An absolutely fantastic concert and one I would recommend to any Final Fantasy fan and even those who have never played one of the games before, I’m sure they’ll probably recognise something from the playlist! My only regret from the evening was that they didn’t play the Final Fantasy VII battle theme…

There’s only one thing I can think of which could top this and it’ll never happen as it’s a copyright minefield! You see, my favourite game music composer isn’t Uematsu-sensei, but rather Mitsuda Yasunori. The man who did the music for the Xeno-series of games. I would absoutely love to hear a concert of the Xenogears and Xenosaga music but that’ll probably never happen. Heck, I’d settle for a live concert of the Myth OST which was released earlier this year which contained orchestral versions of select Xenogears tracks! But for now, Distant Worlds will more than suffice. Roll on November 2012!!!

 

  • http://radiantdreamer.net Radiant

    Pretty awesome that you stuck around to get a signed programme! I remember when I attended this, and it was absolutely breathtaking. Not as great as I had expected (I didn’t get all tingly and emotional as much as I thought I would), but incredible nonetheless.
    When they did the instrument tuning at the beginning, I was so excited! I managed to get front-row seats, so I could see everyone on stage very very clearly!

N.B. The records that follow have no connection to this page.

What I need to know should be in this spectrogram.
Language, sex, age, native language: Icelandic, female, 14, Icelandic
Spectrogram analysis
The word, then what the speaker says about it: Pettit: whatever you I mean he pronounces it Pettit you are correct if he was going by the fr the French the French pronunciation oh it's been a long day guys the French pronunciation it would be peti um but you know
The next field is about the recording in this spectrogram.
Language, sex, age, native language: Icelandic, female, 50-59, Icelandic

    I only have the first disc. Pretty awesome that you have that second one too! Oh do want!!

  • http://lookingglass.kokidokom.net gundamjehutykai

    Well, the VIP tickets were sold pretty much on the meet and greet after the concert. The seats were good but not £160+ (~$250) good, esp when the other seats were going for around the £50 mark so not staying would have been a waste. At the very least, it ended fairly promptly, unlike the Zelda concert where I didn’t leave the venue until 1am and most of the public transport systems had closed!!

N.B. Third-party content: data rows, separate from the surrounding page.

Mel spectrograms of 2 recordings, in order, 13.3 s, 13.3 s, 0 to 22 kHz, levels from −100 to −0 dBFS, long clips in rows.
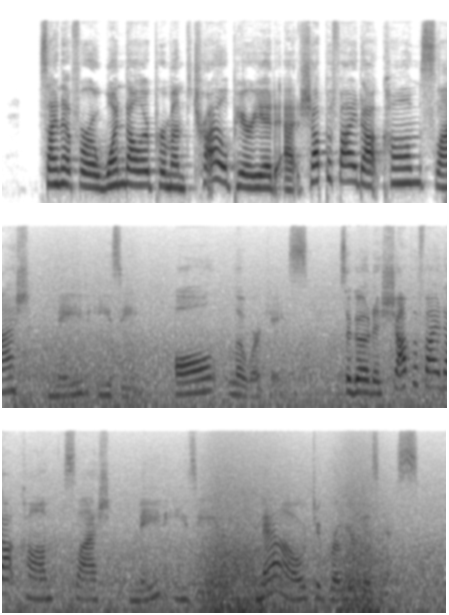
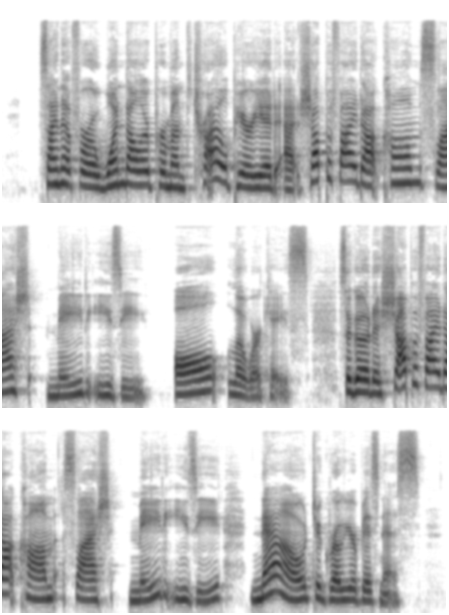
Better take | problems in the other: second | wind noise on the microphone; heavy; from 4.5 s on; 8 dB below the speech

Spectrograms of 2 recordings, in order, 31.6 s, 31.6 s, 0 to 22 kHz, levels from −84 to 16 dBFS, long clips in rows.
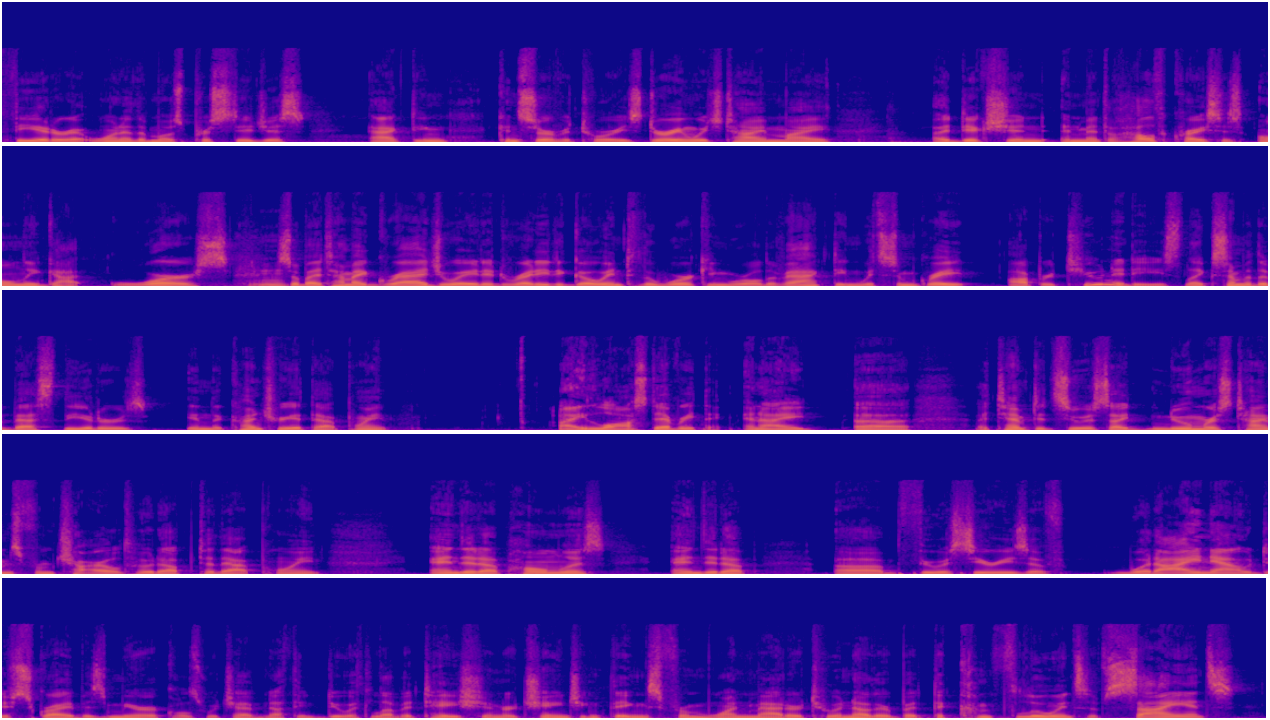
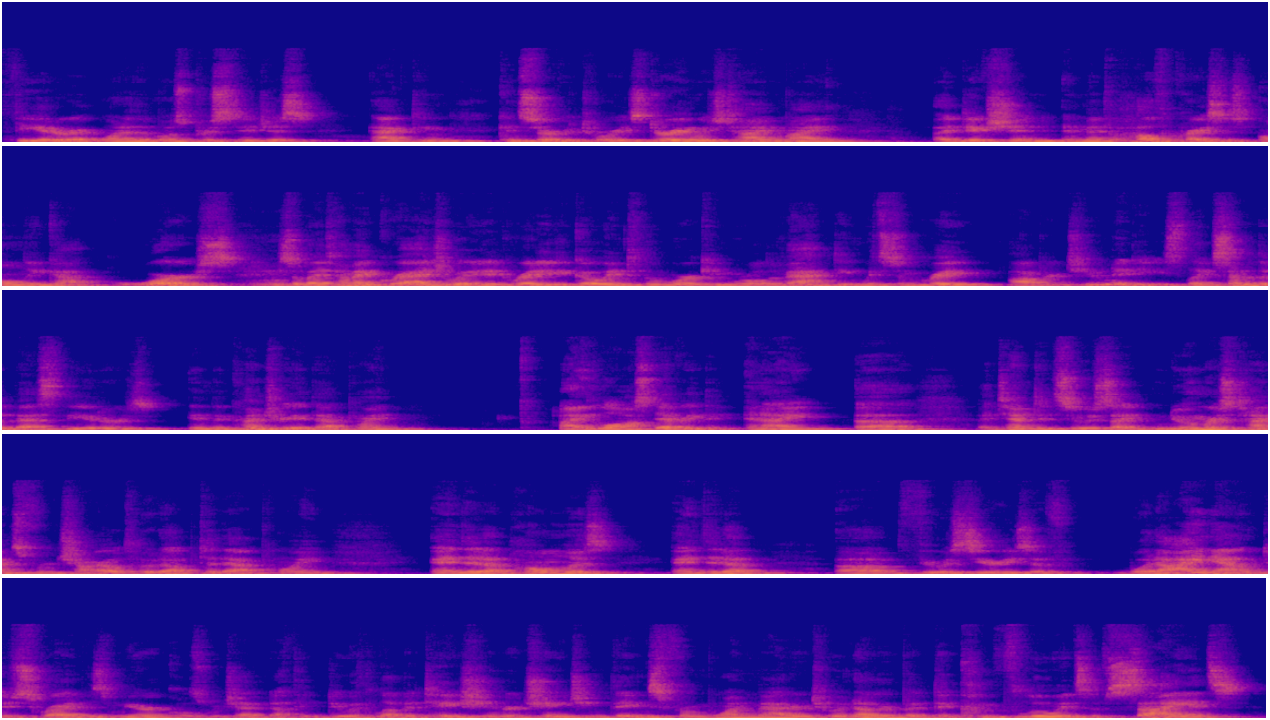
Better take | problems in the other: first | off-mic speech; far // room echo; slight; dies away in 0.4 s

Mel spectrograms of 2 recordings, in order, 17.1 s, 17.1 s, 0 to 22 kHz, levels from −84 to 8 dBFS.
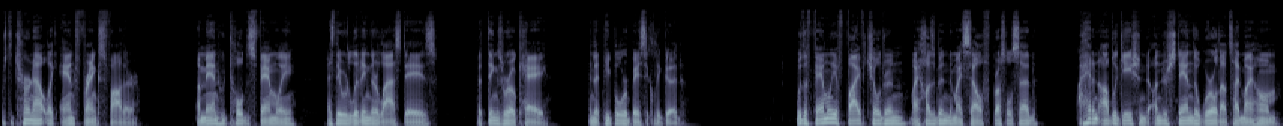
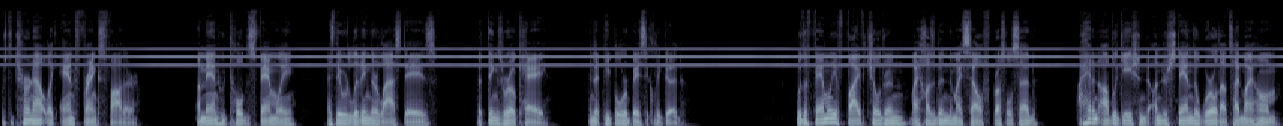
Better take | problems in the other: first | high-pitched whine; loud; throughout; 3.5 kHz, 6 dB below the speech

    I didn’t get emotional per se, but being able to make me reminisce about my time playing the games was pretty special. The Zelda concert definitely didn’t do that for me!
    And the first disk is pretty good but I really do prefer the second. About time they prep for a 3rd CD now, isn’t it?

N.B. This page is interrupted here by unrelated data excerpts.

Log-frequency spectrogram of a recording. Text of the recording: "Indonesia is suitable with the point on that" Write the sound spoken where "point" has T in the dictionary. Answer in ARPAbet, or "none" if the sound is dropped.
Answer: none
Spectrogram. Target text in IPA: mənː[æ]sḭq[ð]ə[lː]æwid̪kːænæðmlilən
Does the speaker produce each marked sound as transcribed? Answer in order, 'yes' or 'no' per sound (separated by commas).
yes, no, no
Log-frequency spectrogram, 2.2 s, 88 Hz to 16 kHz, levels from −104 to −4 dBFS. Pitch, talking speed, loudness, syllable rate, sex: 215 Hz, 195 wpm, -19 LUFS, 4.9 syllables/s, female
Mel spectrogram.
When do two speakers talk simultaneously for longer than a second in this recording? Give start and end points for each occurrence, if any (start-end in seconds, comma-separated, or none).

  • http://quentinlau.blogspot.com Q

    What a night you had there! Getting to listen to the Final Fantasy music whose games you have played, and having Nobuo Uematsu sitting as audience close to your vicinity. :o

    I remember reading programme list that is played in Canada last year and no music from FFIV is mentioned, which is a bit strange.

    Hope I will get to attend such concert one day. Don’t know the chance Hong Kong will get one in the near future, and recently after probing into concert tickets here in Hong Kong it appears that sometimes up to 50% tickets are already not available but are restricted to ‘internal people’ only, which is pretty sad and have to force people to resort to acquiring tickets through reselling or some relationships.

    The way how FFVIII footage comes as an introduction of some sort the boss music piece to set up the atmosphere, as well as bringing a bit of humour there. The organisers have thought it well there. And getting to have your programme signed makes this memorable night you’ve got there!

  • http://lookingglass.kokidokom.net gundamjehutykai

    You are right there, Q! It really was quite the evening! They did make quite the hubbub about there being some music from each main final fantasy game in the London concert, even though they really focused on FFVII and VIII.

    It’s really bad to hear about the ticket thing in HK, but I can’t say I’m surprised… I think that practice is everywhere to a certain degree but 50% is ridiculously excessive, especially since you have to wonder if those “internal people” know the game series enough to enjoy it as much as others more familiar with the game might.
    Well, if you want to visit London around mid november next year, you could always check out the next concert! I’m definitely going to go again!!

    They way they combine the footage and the music really shows that they know what the concert is all about and they are old pros at this by now. By comparison, the the Zelda concert feels a little slapped together and could have done with some refinement!